This polarized debate starts with us – with what we discuss amongst ourselves in restaurants, schools, churches, and even online, and what we choose to follow (and fund) in the media.  I’d like to encourage us all to be a little more “wise of heart”, and to learn to debate thoughts, ideas, and legislation as opposed to people and parties… lest we do as Lincoln cautioned us not to:  troubleth our own house, and inherit the wind. 

Saturday, March 3, 2012

On "Home of the Brave"

I just finished watching the movie Home of the Brave (2006). What a powerful movie. So often in our want and need to check out from our daily lives we choose movies that are fantastical, or action-packed, to give us that escape or that adrenaline rush that we need to make us feel alive again. And there is certainly some of that in Home of the Brave; but there is also much more.
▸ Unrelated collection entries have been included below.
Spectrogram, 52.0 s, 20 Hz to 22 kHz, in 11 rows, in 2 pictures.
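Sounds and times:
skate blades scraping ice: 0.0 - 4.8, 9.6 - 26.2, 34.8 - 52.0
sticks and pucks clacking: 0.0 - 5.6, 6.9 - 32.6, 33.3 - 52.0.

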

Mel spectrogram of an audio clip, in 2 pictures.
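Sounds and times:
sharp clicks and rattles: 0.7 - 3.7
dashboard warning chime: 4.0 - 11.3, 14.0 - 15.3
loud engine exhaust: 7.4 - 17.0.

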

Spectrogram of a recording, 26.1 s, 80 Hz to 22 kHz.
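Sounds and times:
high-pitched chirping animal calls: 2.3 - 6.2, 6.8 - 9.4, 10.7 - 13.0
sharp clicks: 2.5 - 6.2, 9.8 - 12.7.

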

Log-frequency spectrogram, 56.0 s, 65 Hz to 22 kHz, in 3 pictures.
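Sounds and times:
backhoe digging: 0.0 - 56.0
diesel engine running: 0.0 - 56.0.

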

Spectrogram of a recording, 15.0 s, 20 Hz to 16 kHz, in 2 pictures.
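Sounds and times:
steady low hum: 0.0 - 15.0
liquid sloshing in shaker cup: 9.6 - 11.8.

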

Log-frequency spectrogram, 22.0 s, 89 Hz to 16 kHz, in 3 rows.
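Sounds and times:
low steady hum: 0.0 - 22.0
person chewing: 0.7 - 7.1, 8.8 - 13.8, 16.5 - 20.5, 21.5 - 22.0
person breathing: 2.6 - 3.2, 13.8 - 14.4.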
The movie chronicles the experience of four Soldiers returning from service in Iraq, and trying to transition back into their old lives. It was striking to me, and very telling, how many scenes in the movie reflect stories that I’ve heard from combat veterans – issues with getting proper benefits and treatment for injuries and wounds; feeling overly medicated to deal with post-traumatic stress and medical issues; struggling to deal with a world that seems so trivial and unimportant now; and one scene where being cut off by a random car in traffic brings out a combat-like reaction that is totally disproportionate to the situation. That scene was almost verbatim what I’d heard from a Soldier nearly three years ago.
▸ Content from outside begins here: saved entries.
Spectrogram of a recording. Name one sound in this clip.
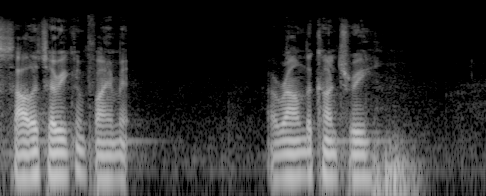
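A man speaks calmly and close by in short phrases.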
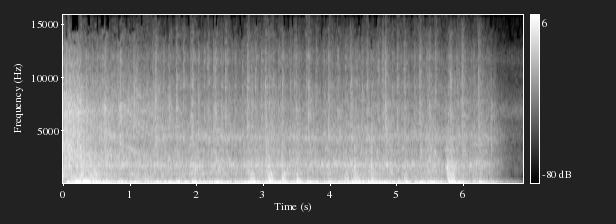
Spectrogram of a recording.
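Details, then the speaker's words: 1998 Jeep Wrangler with newly installed engine, still no oil pressure, timing possibly a little off: uneven, stumbling lumpy running that never settles then dies; rough running traced to a bad crankshaft position sensor. "Still got no oil pressure and it's running a little rough."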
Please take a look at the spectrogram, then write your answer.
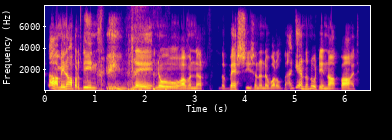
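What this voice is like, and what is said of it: Scottish Doric accent. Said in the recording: “I've got a Doric accent”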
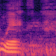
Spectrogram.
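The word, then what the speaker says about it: Wachs: The founder of the comic strip in New York City, Wax, pronounced Wax, had discovered Eddie Murphy and Bob's other clients, Arsenio Hall and Chris Rock, were bursting onto the entertainment scene.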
There are certain phrases that we hear throughout our lives, some on almost a daily basis, that we eventually take for granted and don’t give much energy to anymore; “home of the brave” being one of them. We’ve all heard that so many times that we likely don’t give it much energy anymore; at least not as much energy as it is probably due. But what struck me in a very powerful way at the end of Home of the Brave was that perhaps that phrase isn’t limited to those who have bravely served in combat. That may be the most obvious, and perhaps most significant display of bravery that we can point to. But it is not the only example that exists, nor is it the only one that we need.
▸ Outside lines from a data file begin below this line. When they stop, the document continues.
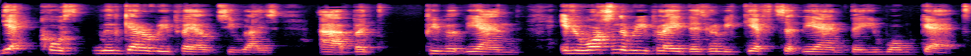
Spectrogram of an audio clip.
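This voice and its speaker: This man's pitch sits fairly high. He speaks at a very fast pace. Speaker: online business coach. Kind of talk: live webinar tutorial. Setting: live webinar broadcast. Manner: fast, excitable.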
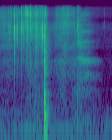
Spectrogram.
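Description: A hardcover picture book being opened: paper rustling as the cover is turned, with one sharp snap about a second in.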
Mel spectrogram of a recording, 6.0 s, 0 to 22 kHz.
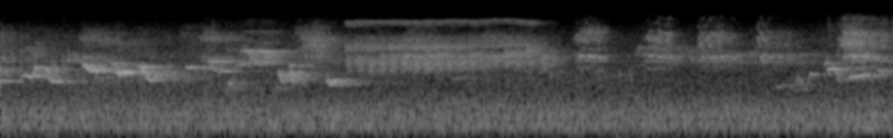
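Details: Common starling singing in a woodland patch near Jarun, Zagreb, Croatia, early May 2017; squeaky slurred whistles and chatter, then a long thin high hiss and buzzy bursts, ending with rising whistled squeaks.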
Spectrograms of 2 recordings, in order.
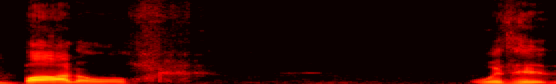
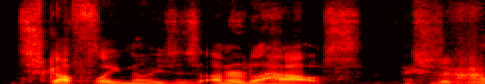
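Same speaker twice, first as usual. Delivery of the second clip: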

There is another bravery that we need right now, and that is from us – civilians. We need to be brave enough to support those who serve for us. We need to repay their bravery with ours. Now, you may be thinking, “What bravery is required of us? What can we do that is so ‘brave’?” The answer is we need to be brave enough to love and support those who need us, despite how challenging that might appear at times. Just as a Soldier displays bravery in helping a fallen comrade out of a hot zone and back to safety, we have a responsibility to help our Veterans and Service Members back to safety.

That means holding a space for them wherein they can safely make their transition back to the world without combat. It means holding our judgment of behaviors that appear out of the norm. It means allowing them the time and space to re-acclimate. It means respecting their experience and holding them in the highest esteem even when they appear to be at their weakest. It means acknowledging that we cannot possibly understand what they are thinking or feeling, but that doesn’t mean that we can’t try. It means offering understanding as best we can given our lack of direct experience, and not pitying them if they are struggling. And it means loving them when they are not being very loveable.

There is a scene in the movie in which Samuel L. Jackson is standing calm and controlled as another Soldier waves a pistol in his face. He is calm, partly because he knows that he must remain calm to diffuse the situation, and partly because he understands what the Soldier is going through. Brave. When these Service Members come home, it is our turn to be that brave. To stand calm, but supportive, with respect, and dignity, and compassion, and the most understanding that we can possibly offer, and to love them back to a place of safety just as they would for any fallen comrade, whatever that place of safety looks like for them.

That is how we as civilians can help earn the title, Home of the Brave.